After checking your voice, you can make the necessary mic adjustments before you go live. Many apps are available that allow you to adjust your mic and autotune your voice in advance.
Check out which microphone is between the Blue Snowball and the Razer Seiren Mini here!
What to Consider When Setting Up the Mic for Streaming
When placing your mic, you should ensure that you avoid hollow sounding or distant vocals. You would not want to sound as if you are streaming from your bathroom. With proper mic placement, you can solve this problem. You should place the mic closer to your mouth to capture every aspect of your voice and fewer other sounds in the room.
The ideal placement of the mic should be 6 to 12 inches (15.2 to 30.5 cm) from your mouth. At times, you may notice some plosives. Plosives are popping sounds produced when you are pronouncing “t” or “p” sounds. If you notice some plosives, you should try adjusting the mic by tilting it at a 45-degree angle towards you. This way, your mic will capture your sound clearly without interaction by air puffs.
If you tilt your mic but still can’t get rid of the plosives, you should consider using a pop filter. A pop filter is a custom screen that sits between the microphone and your face. The pop filter will prevent plosives and will also protect your mic.

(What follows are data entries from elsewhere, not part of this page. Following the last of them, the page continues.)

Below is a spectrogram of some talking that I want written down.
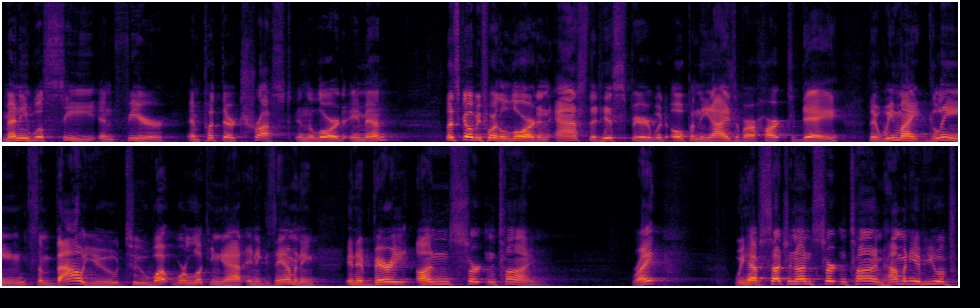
Many will see and fear and put their trust in the Lord. Amen. Let's go before the Lord and ask that His Spirit would open the eyes of our heart today, that we might glean some value to what we're looking at and examining in a very uncertain time. Right? We have such an uncertain time. How many of you have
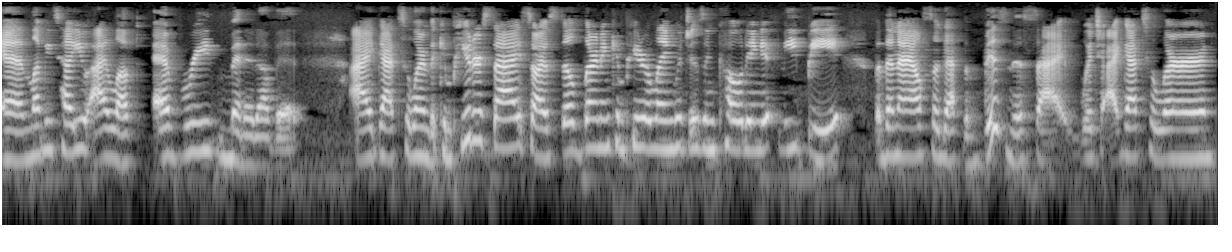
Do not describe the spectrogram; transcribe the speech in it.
and let me tell you, I loved every minute of it. I got to learn the computer side, so I was still learning computer languages and coding if need be. But then I also got the business side, which I got to learn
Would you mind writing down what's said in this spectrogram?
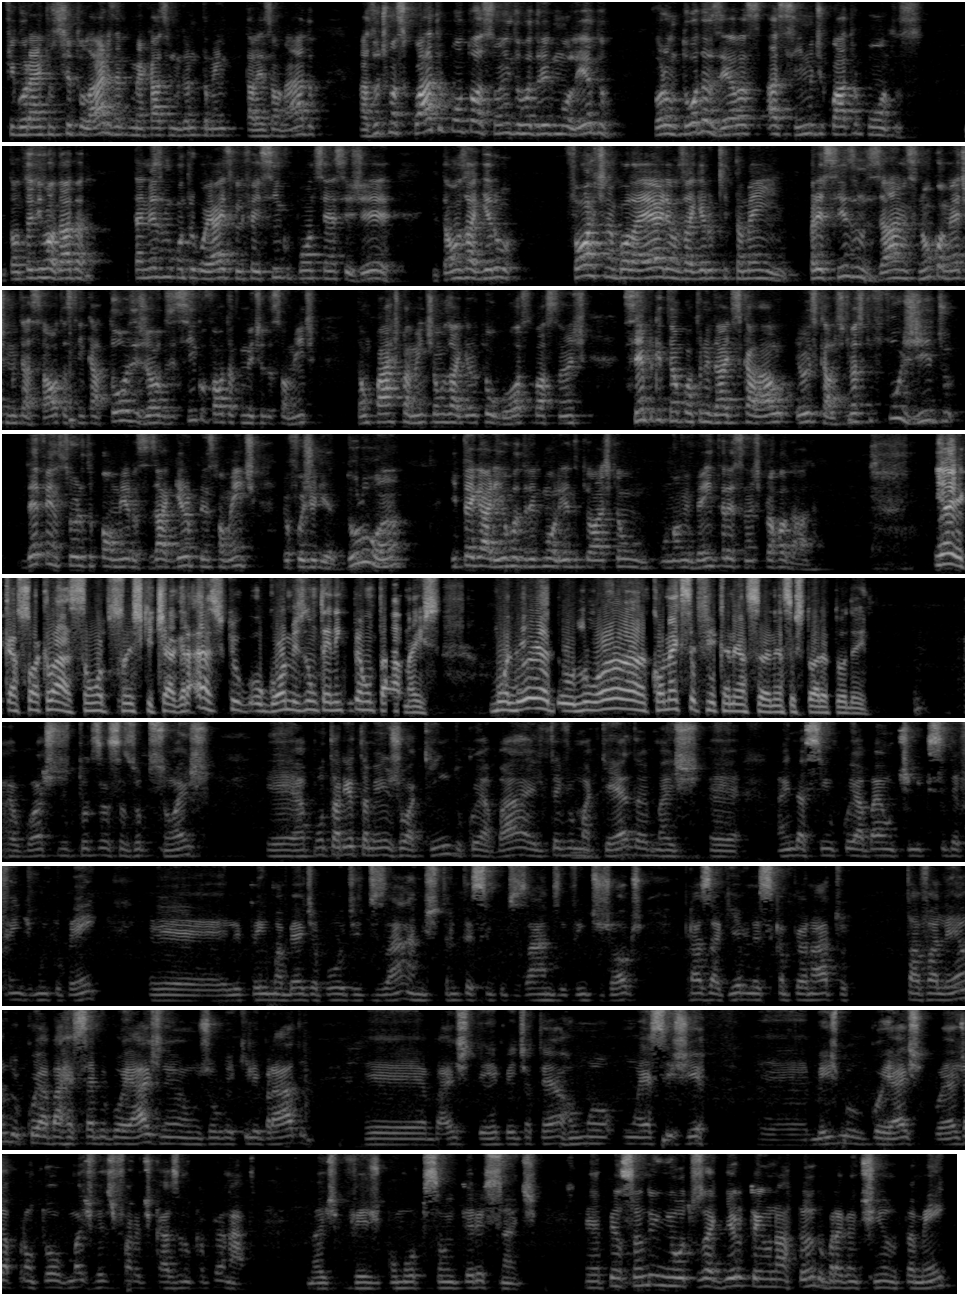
figurar entre os titulares, né? O mercado, se não me engano, também está lesionado. As últimas quatro pontuações do Rodrigo Moledo foram todas elas acima de quatro pontos. Então teve rodada até mesmo contra o Goiás, que ele fez cinco pontos sem SG. Então, um zagueiro forte na bola aérea, um zagueiro que também precisa nos desarmes, não comete muitas faltas, tem 14 jogos e 5 faltas cometidas somente. Então, particularmente, é um zagueiro que eu gosto bastante. Sempre que tem oportunidade de escalá-lo, eu escalo. Se tivesse que fugir de defensores do Palmeiras, zagueiro principalmente, eu fugiria do Luan e pegaria o Rodrigo Moledo, que eu acho que é um, um nome bem interessante para a rodada. E aí, Caçocla, são opções que te agradam? Acho que o, o Gomes não tem nem que perguntar, mas Moledo, Luan, como é que você fica nessa, nessa história toda aí? Eu gosto de todas essas opções. É, apontaria também o Joaquim do Cuiabá. Ele teve uma queda, mas é, ainda assim o Cuiabá é um time que se defende muito bem. É, ele tem uma média boa de desarmes, 35 desarmes em 20 jogos. Para zagueiro nesse campeonato está valendo. O Cuiabá recebe o Goiás, né, um jogo equilibrado é, mas de repente até arruma um SG. É, mesmo Goiás, Goiás já aprontou algumas vezes fora de casa no campeonato, mas vejo como opção interessante. É, pensando em outro zagueiro, tem o Natan do Bragantino também,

For more information, check out our guide to properly using a pop filter.
When positioning your mic for live streaming, you should consider whether your mic is a front-address or a side-address mic. You must ensure that you tilt the mic at the right angle towards your mouth. For a front-address mic, you should tilt the mic in a manner that your voice hits the microphone’s head.
If you have a side-address mic, the mic will pick up sounds from the sides and not the top. Therefore, you should orient the microphone’s head vertically. If your mic picks up sounds from the side, setting the mic at a 90-degree angle will make you sound clear and professional. If you have a side-address mic that has not been delivering quality streams, try positioning it vertically, and you will notice the difference.
No matter how you place your mic, it might be hard to prevent it from picking background sounds, especially if you have a sensitive mic. If you are in a noisy place, like close to a busy street, you should consider closing the windows while recording. You should also consider switching off any fans close to where you are streaming from to prevent the mic from picking the fan’s vibrations.
Issues That You May Encounter After Setting Up the Mic
After setting your mic, you may find that you keep bumping on the mic, which may ruin your streaming experience. You could invest in the shock mount. A shock mount will isolate your mic from interference. A shock mount will also help to reduce shock, noise, and ambient vibration.
You might also notice that your mic is taking up too much space on your camera or the desk. You can solve this problem by using a microphone boom arm. A boom arm will make it easy for you to move and place your microphone wherever you want it.
After following all the outlined guidelines, your voice should be clear. However, if you place the mic well but still realize that your voice is not clear, you may use effects to enhance your voice.
You can achieve professional-sounding live streams by using signal processors like compressors, equalizers, and noise reduction tools. Some streaming software has inbuilt signal processors, while others rely on extensions.
- Microphone TopGear: How to set up your microphone for streaming on Youtube & Twitch
- Castos: Podcast Mic Techniques for New Hosts (11 Important Tips)
- Stream Labs: How to Improve the Sound of Your Twitch Streams
- My New Microphone: What Is A Microphone Shock Mount And Why Is It Important?
- Neumann: Microphone Basics: What’s a Dynamite Microphone?
- My New Microphone: What Is A Boom Microphone? (Applications + Mic Examples)
- Lewitt: 5 Polar Patterns Explained
- Voices.com: Microphone Setups – How To Find The Sweet Spot
- My New Microphone: What Are Top, End & Side-Address Microphones? (+ Examples)
- My New Microphone: What Is A Microphone Shock Mount And Why Is It Important?